:: Data under study
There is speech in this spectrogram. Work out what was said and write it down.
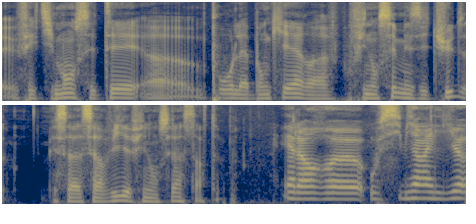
effectivement, c'était pour la banquière, pour financer mes études, mais ça a servi à financer la start-up. Et alors, euh, aussi bien Elliot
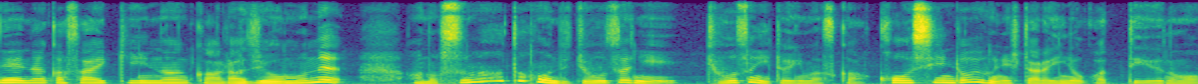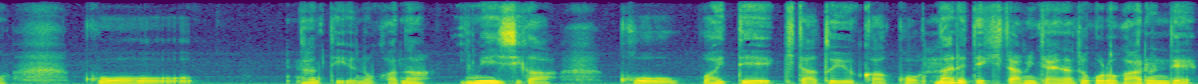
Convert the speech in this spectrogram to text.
でなんか最近なんかラジオもねあのスマートフォンで上手に上手にと言いますか更新どういう風にしたらいいのかっていうのもこう何て言うのかなイメージがこう湧いてきたというかこう慣れてきたみたいなところがあるんで、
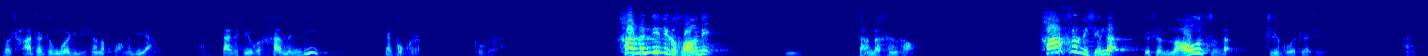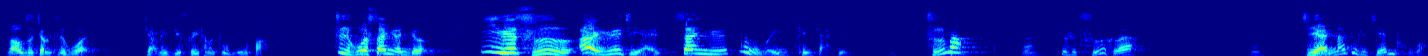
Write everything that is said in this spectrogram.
我查查中国历史上的皇帝啊，啊，大概只有个汉文帝，那够格，够格。汉文帝这个皇帝，当得很好。他奉行的就是老子的治国哲学，哎，老子讲治国，讲了一句非常著名的话：治国三原则，一曰慈，二曰俭，三曰不为天下先。慈呢，啊，就是慈和，啊，俭呢，就是简朴啊。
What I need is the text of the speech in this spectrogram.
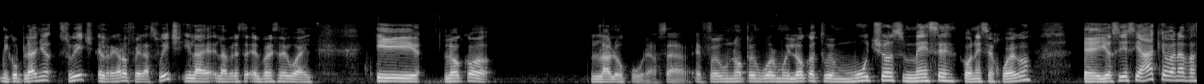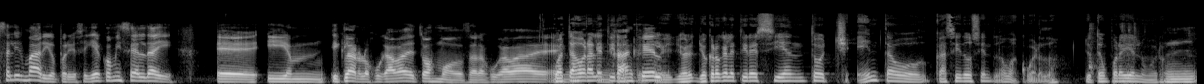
mi cumpleaños Switch, el regalo fue la Switch y la, el Breath of the Wild. Y, loco, la locura. O sea, fue un open world muy loco. Estuve muchos meses con ese juego. Eh, yo sí decía, ah, que van a, va a salir Mario, pero yo seguía con mi Zelda ahí. Eh, mm, y, claro, lo jugaba de todos modos. O sea, lo jugaba ¿Cuántas horas le tiraste? Yo, yo, creo que le tiré 180 o casi 200, no me acuerdo. Yo tengo por ahí el número. Mm,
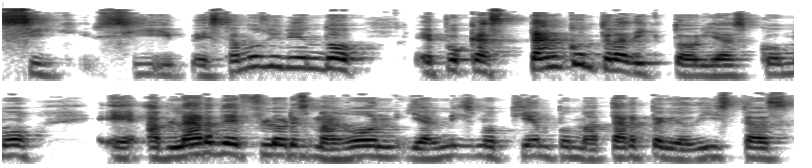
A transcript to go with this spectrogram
si, estamos viviendo épocas tan contradictorias como eh, hablar de Flores Magón y al mismo tiempo matar periodistas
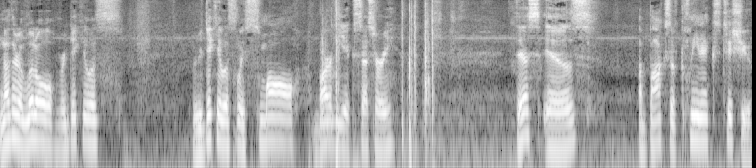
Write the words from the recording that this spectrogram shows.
another little ridiculous, ridiculously small Barbie accessory. This is a box of Kleenex tissue,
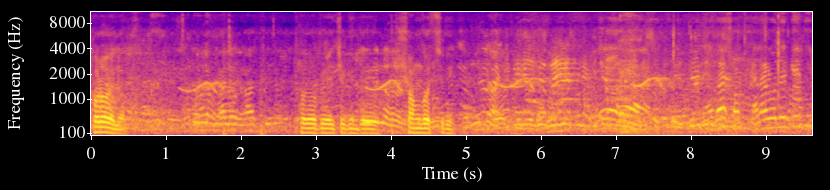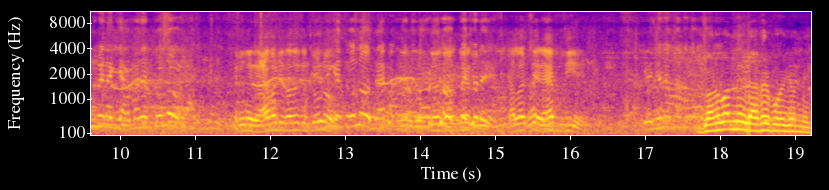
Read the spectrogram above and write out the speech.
থরো এলো। থরো পেয়েছে কিন্তু সঙ্গশ্রী। খেলার ওদেরকেই তুলবে নাকি? আমাদের তোলো। র্যাব আছে তাদেরকে তোলো। র্যাব দিয়ে। জনগণ নেই র্যাফের প্রয়োজন নেই।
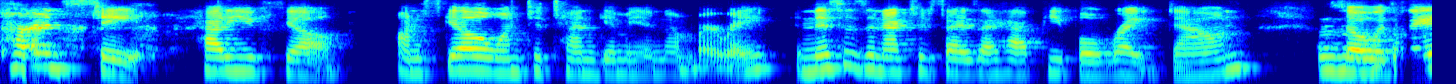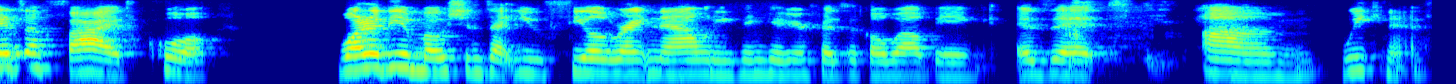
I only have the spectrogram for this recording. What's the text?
Current state. How do you feel? On a scale of one to 10, give me a number, right? And this is an exercise I have people write down. Mm-hmm. So let's say it's a five. Cool. What are the emotions that you feel right now when you think of your physical well-being? Is it um, weakness?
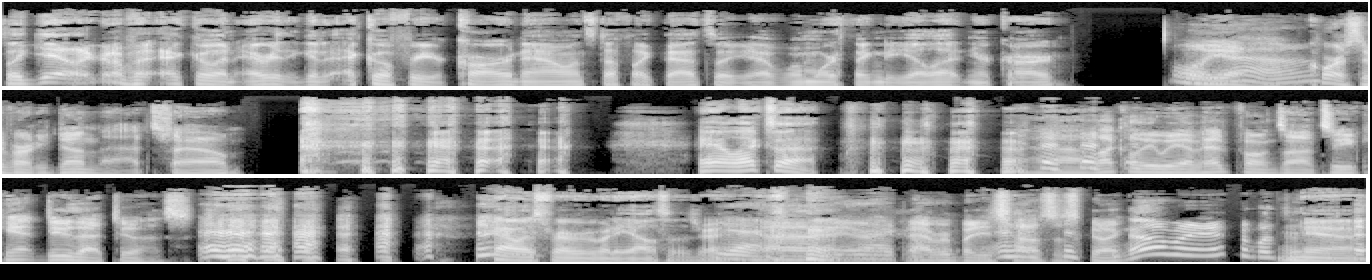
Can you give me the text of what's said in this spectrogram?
like, yeah, they're going to put echo and everything. Get an echo for your car now and stuff like that. So you have one more thing to yell at in your car. well, yeah, of course they've already done that. So, hey, Alexa. uh, luckily we have headphones on, so you can't do that to us. that was for everybody else's, right? Yeah. Uh, yeah, right. Everybody's house is going, oh man, what's Yeah.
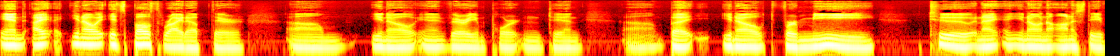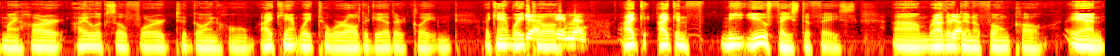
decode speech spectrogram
and I, you know, it's both right up there, um, you know, and very important. And um, but you know, for me, too, and I, you know, in the honesty of my heart, I look so forward to going home. I can't wait till we're all together, Clayton. I can't wait yeah, till amen. I, I can meet you face to face rather yep. than a phone call, and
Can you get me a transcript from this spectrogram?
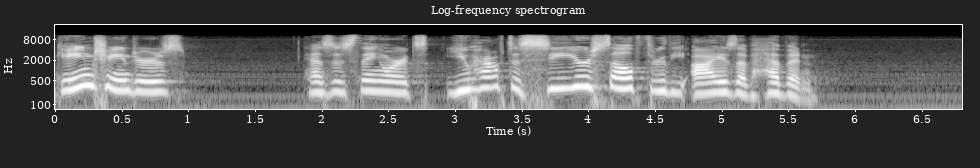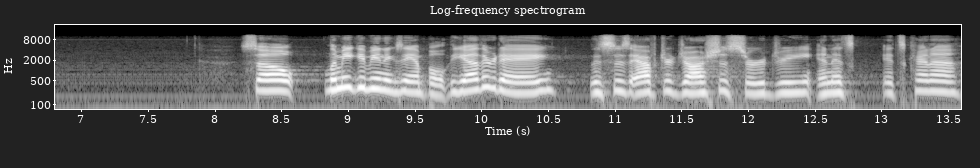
Game Changers has this thing where it's you have to see yourself through the eyes of heaven. So let me give you an example. The other day, this is after Josh's surgery, and it's it's kind of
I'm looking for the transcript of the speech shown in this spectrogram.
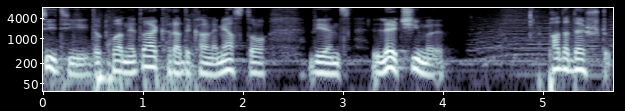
City. Dokładnie tak, radykalne miasto, więc lecimy. Pada deszczyk.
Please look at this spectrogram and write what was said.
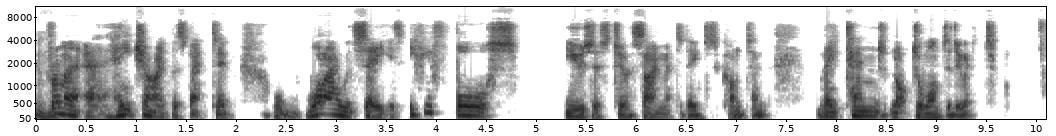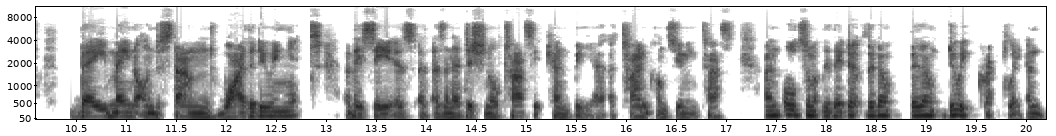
Mm-hmm. From a, a HI perspective, what I would say is if you force users to assign metadata to content, they tend not to want to do it. They may not understand why they're doing it. They see it as, as an additional task. It can be a, a time consuming task. And ultimately they don't, they don't, they don't do it correctly. And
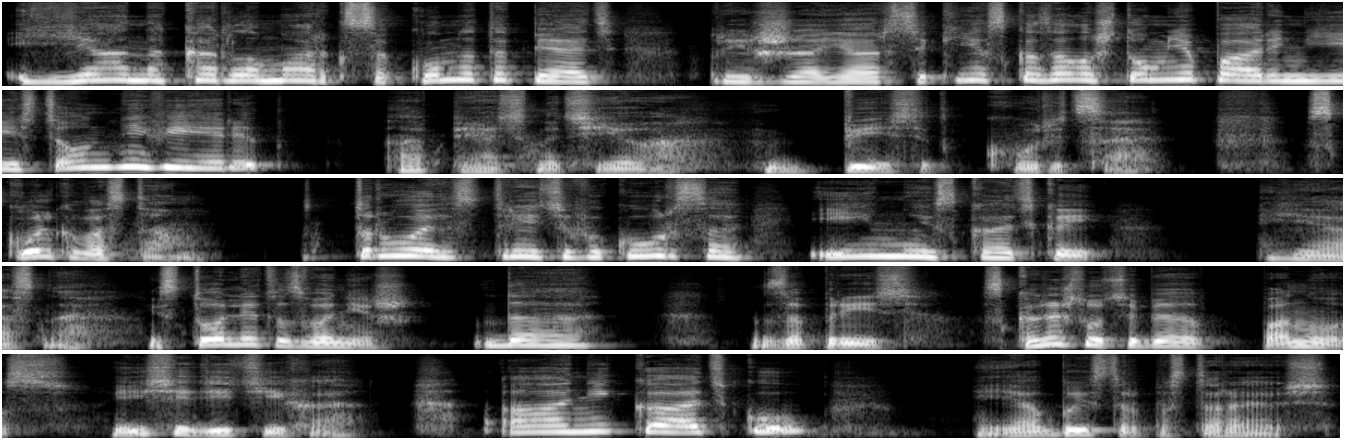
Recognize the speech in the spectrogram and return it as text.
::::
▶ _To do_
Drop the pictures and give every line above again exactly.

▶ _Output of the task_
There is speech in this spectrogram. Work out what was said and write it down.
effectivement, c'était pour la banquière, pour financer mes études, mais ça a servi à financer la start-up. Et alors, euh, aussi bien Elliot
Convert the speech in this spectrogram to text.
でなんか最近なんかラジオもねあのスマートフォンで上手に上手にと言いますか更新どういう風にしたらいいのかっていうのもこう何て言うのかなイメージがこう湧いてきたというかこう慣れてきたみたいなところがあるんで、
Write everything that is said in this spectrogram.
我查查中国历史上的皇帝啊，啊，大概只有个汉文帝，那够格，够格。汉文帝这个皇帝，当得很好。他奉行的就是老子的治国哲学，哎，老子讲治国，讲了一句非常著名的话：治国三原则，一曰慈，二曰俭，三曰不为天下先。慈呢，啊，就是慈和，啊，俭呢，就是简朴啊。
What I need is the text of the speech in this spectrogram.
mi cumpleaños Switch, el regalo fue la Switch y la, el Breath of the Wild. Y, loco, la locura. O sea, fue un open world muy loco. Estuve muchos meses con ese juego. Eh, yo sí decía, ah, que van a, va a salir Mario, pero yo seguía con mi Zelda ahí. Eh, mm, y, claro, lo jugaba de todos modos. O sea, lo jugaba ¿Cuántas horas le tiraste? Yo, yo, creo que le tiré 180 o casi 200, no me acuerdo. Yo tengo por ahí el número. Mm,
A transcript to go with this spectrogram
si, estamos viviendo épocas tan contradictorias como eh, hablar de Flores Magón y al mismo tiempo matar periodistas
Write the words from the recording that this spectrogram shows.
another little ridiculous, ridiculously small Barbie accessory. This is a box of Kleenex tissue,
Read the spectrogram above and write out the speech.
থরো এলো। থরো পেয়েছে কিন্তু সঙ্গশ্রী। খেলার ওদেরকেই তুলবে নাকি? আমাদের তোলো। র্যাব আছে তাদেরকে তোলো। র্যাব দিয়ে। জনগণ নেই র্যাফের প্রয়োজন নেই।
I only have the spectrogram for this recording. What's the text?
Current state. How do you feel? On a scale of one to 10, give me a number, right? And this is an exercise I have people write down. Mm-hmm. So let's say it's a five. Cool. What are the emotions that you feel right now when you think of your physical well-being? Is it um, weakness?
Can you give me the text of what's said in this spectrogram?
like, yeah, they're going to put echo and everything. Get an echo for your car now and stuff like that. So you have one more thing to yell at in your car. well, yeah, of course they've already done that. So, hey, Alexa. uh, luckily we have headphones on, so you can't do that to us. that was for everybody else's, right? Yeah. Uh, yeah, right. Everybody's house is going, oh man, what's Yeah.
decode speech spectrogram
and I, you know, it's both right up there, um, you know, and very important. And um, but you know, for me, too, and I, you know, in the honesty of my heart, I look so forward to going home. I can't wait till we're all together, Clayton. I can't wait yeah, till amen. I, I can meet you face to face rather yep. than a phone call, and
Can you get me a transcript from this spectrogram?
Game Changers has this thing where it's you have to see yourself through the eyes of heaven. So let me give you an example. The other day, this is after Josh's surgery, and it's it's kind of
I'm looking for the transcript of the speech shown in this spectrogram.
City. Dokładnie tak, radykalne miasto, więc lecimy. Pada deszczyk.
Please look at this spectrogram and write what was said.
Mm-hmm. From a, a HI perspective, what I would say is if you force users to assign metadata to content, they tend not to want to do it. They may not understand why they're doing it. They see it as, as an additional task. It can be a, a time consuming task. And ultimately they don't, they don't, they don't do it correctly. And
Recognize the speech in the spectrogram and return it as text.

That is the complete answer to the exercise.